Philip J. Piper
I completed my PhD in Archaeology at the University of York and continued on to a Post-doctoral Research Fellowship through the British Arts and Humanities Research Council at the McDonald Institute for Archaeological Research, University of Cambridge. I worked at the University of York as a Leverhulme Early Career Fellow and afterwards as a full-time Associate Professor in Archaeology at the University of the Philippines, Archaeological Studies Program until 2011. I co-coordinated the establishment of the Bioarchaeology Initiative in the Philippines, a project that built the foundations for archaeological science research in the country. Since November 2011 I have been employed as a Australian Research Council Future Fellow in the School of Archaeology and Anthropology, Australian National University. As a zooarchaeologist/palaeoecologist my current research focuses on the transition from purely hunting and gathering to animal management in Mainland and Island Southeast Asia. My interest is not only on the earliest occurrences and origins of domestic animals within the local and regional context, but also how new relationships between animals and people influenced human economic, social and ideological behaviour during one of the most significant transformations in human history. I also have a keen interest in developing a better understanding of how the climatic transformations that occurred at the end of last glaciation and into the Holocene affected human subsistence strategies and behaviour.
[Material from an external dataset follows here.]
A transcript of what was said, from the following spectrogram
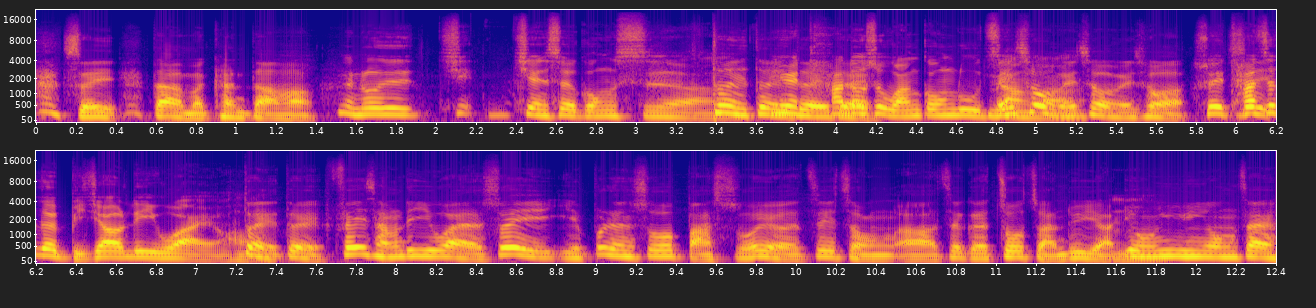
所以大家有没有看到哈？那都是建建设公司啊，对对对，因为它都是完工入账，没错没错没错。所以它这个比较例外哦。对对，非常例外。所以也不能说把所有这种啊这个周转率啊用运用在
Other interests include palaeoecological reconstruction and the role that disciplines like zooarchaeology can play in aiding contemporary ecologists and zoologists in their efforts to preserve the biodiversity that currently exists in the region.
Biography Updated on 12 August 2012